Likewise, Arya is in an unenviable position — blind and begging on the street after her selfish acts last season — but while she may be presented as vulnerable and victimized at the hands of the Waif (who seems to take far too much pleasure in beating her), you get the sense that her journey is only just beginning. Jaqen H’ghar and the Faceless Men clearly have big plans for her, as Tom Wlaschiha tells Variety: “He wants her to become the perfect Faceless Man. Her training’s going to continue; he’ll do anything to make her the best weapon she can be.”
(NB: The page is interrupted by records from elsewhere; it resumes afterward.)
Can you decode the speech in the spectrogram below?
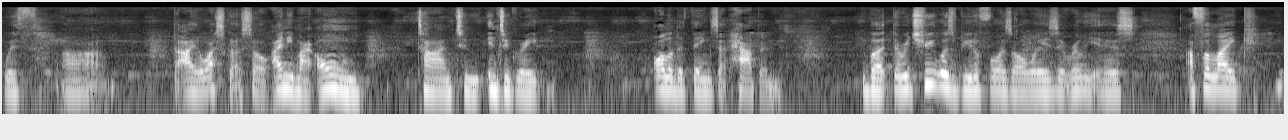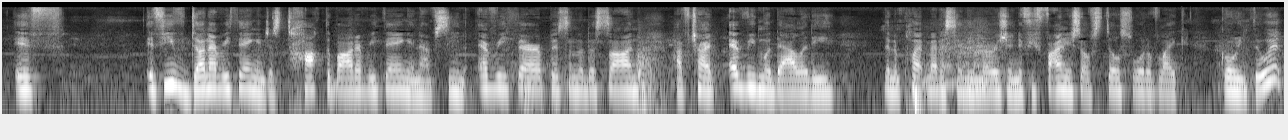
with uh, the ayahuasca. So I need my own time to integrate all of the things that happened. But the retreat was beautiful as always. It really is. I feel like if if you've done everything and just talked about everything and have seen every therapist under the sun, have tried every modality, then a plant medicine immersion, if you find yourself still sort of like going through it,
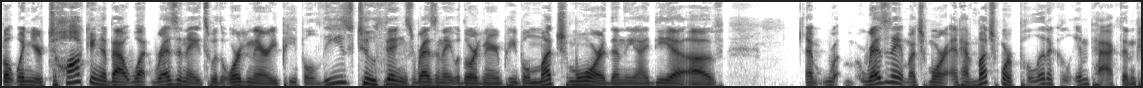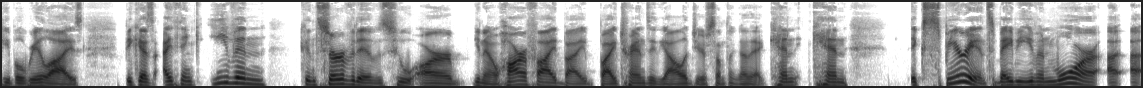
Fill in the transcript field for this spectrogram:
But when you're talking about what resonates with ordinary people, these two things resonate with ordinary people much more than the idea of uh, resonate much more and have much more political impact than people realize. Because I think even conservatives who are, you know, horrified by by trans ideology or something like that can can experience maybe even more a, a,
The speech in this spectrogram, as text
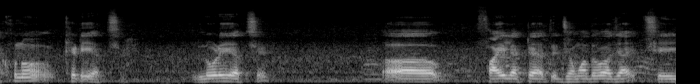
এখনও খেটে যাচ্ছে, লড়ে যাচ্ছে। ফাইল একটা হাতে জমা দেওয়া যায়, সেই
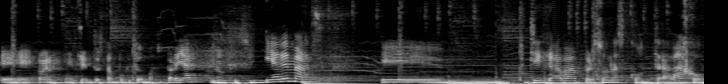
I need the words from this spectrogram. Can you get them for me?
Eh, bueno, el centro está un poquito más para allá. Y además, eh, llegaban personas con trabajo.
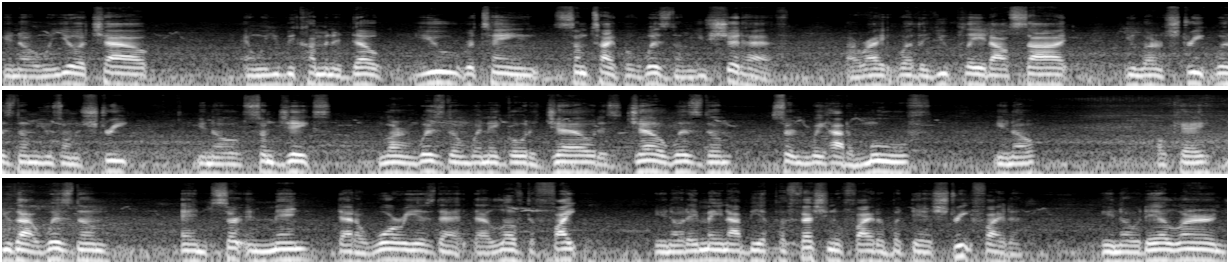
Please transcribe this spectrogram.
You know, when you're a child and when you become an adult, you retain some type of wisdom. You should have all right? Whether you played outside you learn street wisdom you was on the street you know some jakes learn wisdom when they go to jail there's jail wisdom certain way how to move you know okay? You got wisdom and certain men that are warriors that that love to fight you know? They may not be a professional fighter but they're a street fighter you know? They'll learn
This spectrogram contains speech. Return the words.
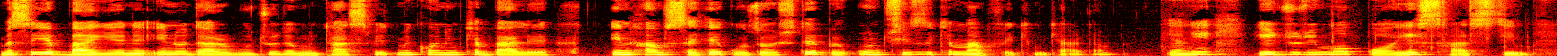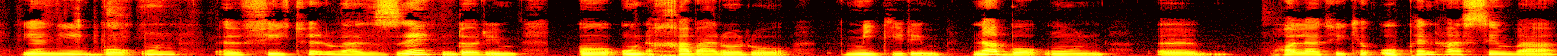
مثل یه بیانه اینو در وجودمون تثبیت می‌کنیم که بله این هم سهه گذاشته به اون چیزی که من فکر می‌کردم. یعنی یه جوری ما باعث هستیم یعنی با اون فیلتر ذهن داریم اون خبرها رو می‌گیریم نه با اون حالتی که open هستیم و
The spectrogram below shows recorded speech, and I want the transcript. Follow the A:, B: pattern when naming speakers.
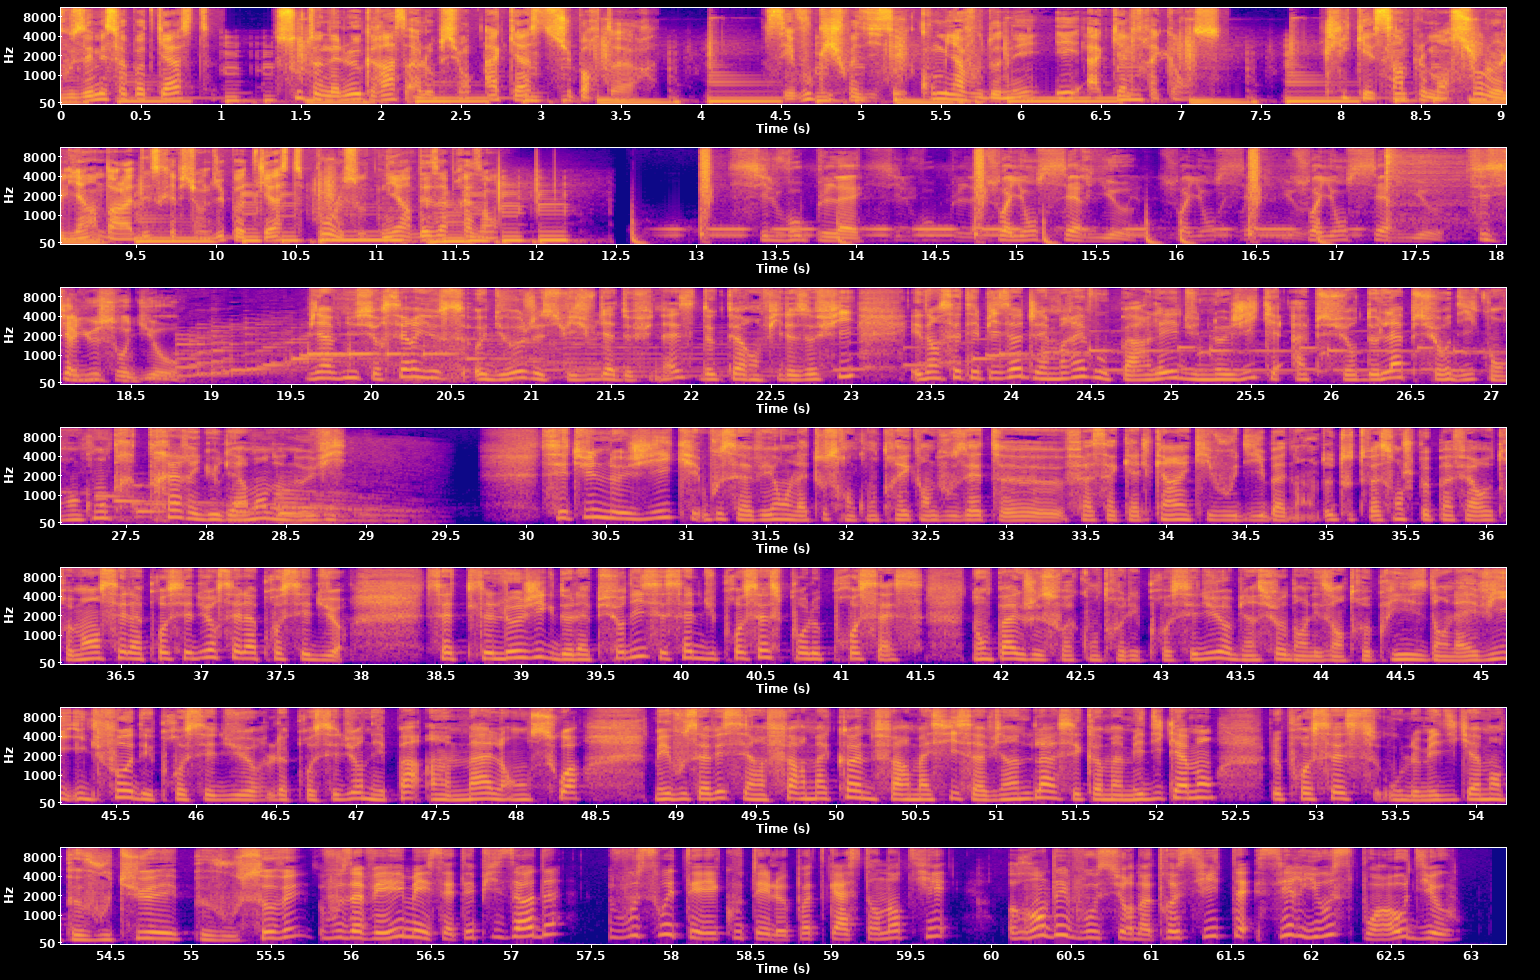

Fans may have worried that the show might suffer by straying from Martin’s source material, but judging by the confidence of the premiere, those fears appear to be unfounded — whether the producers feel liberated by the chance to go off book a little more or by their record Emmy haul, “Thrones” certainly seems to have found its swagger in this dense, decisive hour.
While Sansa and Brienne’s meeting is undoubtedly the crowd-pleasing moment of the premiere, the episode also features another jaw-dropper in its final moments. Melisandre has now lost both Stannis Baratheon and Jon Snow — the two men she had placed her hopes in because of visions from the Lord of Light — and as she prepares to bed, we finally see just how broken and defeated she is following this latest loss. As she appraises herself in a mirror before bed, we see her reflection change from that of a young woman to one who’s old and wrinkled, revealing that she apparently has the power to mask her true appearance. The cast has their own opinions on the shocking final scene and what it could mean, with Liam Cunningham (who plays Ser Davos) noting, “That old woman getting into bed and grabbing the duvet and we leave her to go to sleep… it’s remarkable because for the past five seasons, everything you’ve known about Melisandre is now a lie, so you’re never going to be able to look at her the same way again.”
Does that mean she also has the power to resurrect Jon? What will the Sands do now that they have no one to oppose their plans in Dorne? Who will Sansa seek revenge on first, now that she has Brienne on her side? Share your theories in the comments, and let us know what you thought of the “Game of Thrones” Season 6 premiere.
“Game of Thrones” airs Sundays at 9 p.m. on HBO.